This week’s list is about the ‘tools of the trade’ that make my life as a book blogger stress-free and fun. If you’re into the blogging scene, you’ll recognize the majority of these as necessities or ‘givens.’ If you don’t blog, I encourage you to check out these resources anyway – they’re great tools for the serious reader as well as the hobbyist blogger. Anything that introduces you to more books is a good thing, right?!
Top Ten Things That Make My Blogging Life Easier
1. Goodreads – This is THE social network for readers. It’s a database where you can keep track of the books you’ve read, write reviews, give star ratings, and interact with your favorite authors (if that’s your jam). I get great recommendations from fellow readers every time I log in.
2. Bloggiesta – Hosted biannually, this is a blogger ‘work party,’ where an entire weekend is devoted to updating whatever needs updating on your blog, and also learning new tricks of the trade. I learned basic HTML coding from participating in Bloggiesta!
3. Weekly memes – Events like Top Ten Tuesday (this post!) and Waiting on Wednesday are great ways to find new blogs to read and fellow readers with the same taste.

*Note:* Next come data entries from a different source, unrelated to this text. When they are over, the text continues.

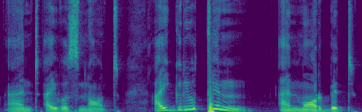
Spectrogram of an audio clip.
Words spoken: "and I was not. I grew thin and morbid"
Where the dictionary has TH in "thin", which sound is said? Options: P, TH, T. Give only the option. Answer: T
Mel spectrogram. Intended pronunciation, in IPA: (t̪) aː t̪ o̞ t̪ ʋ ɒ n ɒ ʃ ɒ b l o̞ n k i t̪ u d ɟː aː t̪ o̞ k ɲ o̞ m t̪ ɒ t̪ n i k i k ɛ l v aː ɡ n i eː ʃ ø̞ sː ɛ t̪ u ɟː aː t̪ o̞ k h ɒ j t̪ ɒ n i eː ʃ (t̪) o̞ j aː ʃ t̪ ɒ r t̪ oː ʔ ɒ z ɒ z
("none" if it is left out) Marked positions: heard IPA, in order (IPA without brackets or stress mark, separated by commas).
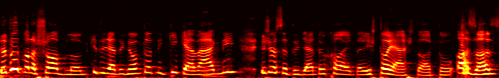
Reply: t̪, t̪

TTT is hosted by The Broke and the Bookish, and WoW is hosted by Breaking the Spine.
4. Arlington County Libraries and King County Library System – Libraries. They remain a favorite method of mine for accessing new and not-so-new releases. Arlington County is my current location, and they’ve got a good selection of YA in print and digital formats. KCLS is ‘back home,’ and I still peruse their digital collection on a weekly basis.

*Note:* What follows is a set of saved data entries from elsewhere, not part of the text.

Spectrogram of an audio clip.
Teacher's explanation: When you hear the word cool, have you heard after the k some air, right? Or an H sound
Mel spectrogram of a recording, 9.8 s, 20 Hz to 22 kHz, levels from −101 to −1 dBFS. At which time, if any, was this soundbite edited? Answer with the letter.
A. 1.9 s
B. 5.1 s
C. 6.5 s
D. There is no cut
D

5. Twitter – My preferred social network, and a great way to discover the latest news in the publishing world. I follow agents, editors, authors, bloggers, and more. What’s noteworthy? You’ll find people talking about it on Twitter.

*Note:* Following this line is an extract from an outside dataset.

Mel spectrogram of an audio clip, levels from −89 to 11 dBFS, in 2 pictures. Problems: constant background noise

6. Blank journal/notebook – I like to write most of my reviews longhand before I type them up. I find that this allows me to edit, deliberate over word choice, and make sure my conclusions are sound before I hit the ‘publish’ button. Because the internet doesn’t forget. And you can still cross things out in a notebook!
7. Kindle, OverDrive, iBooks and Blio – I don’t have an e-reader, so I rely on these reading apps for iPhone. They offer digital access to galleys, library books and ebook purchases, free of charge. And then I can read happily on my phone during my commute!
8. NetGalley access to digital ARCs – Speaking of galleys (not-quite-final books that are circulated to selected reviewers and influencers before publication to create hype), I use NetGalley to request early reading rights from publishers. I don’t use this service as much as I once did, but a couple of times a season I’ll peruse the site and get stars in my eyes from all the books on offer. If you review books, or are a librarian, bookseller or educator, you too can sign up!
9. Edelweiss & Shelf Awareness emails – Edelweiss is a service that, like NetGalley, offers digital access to ARCs. But my favorite part of Edelweiss? Their weekly Monday emails with publishing catalogue updates. I do a lot of new title discovery on Monday afternoons (thanks, guys!). Shelf Awareness’ daily emails are essential for anyone interested in the publishing industry. If you like books, you should sign up for Shelf Awareness.
10. Book Expo America – This yearly conference is basically book heaven. I go to meet up with fellow bloggers, make contacts among publishing professionals, and see what’s new and awesome in book world. While not necessary to maintaining a successful blog, BEA is a great help and a lot of fun besides.
Do you use any of these tools or resources? Which one is your favorite?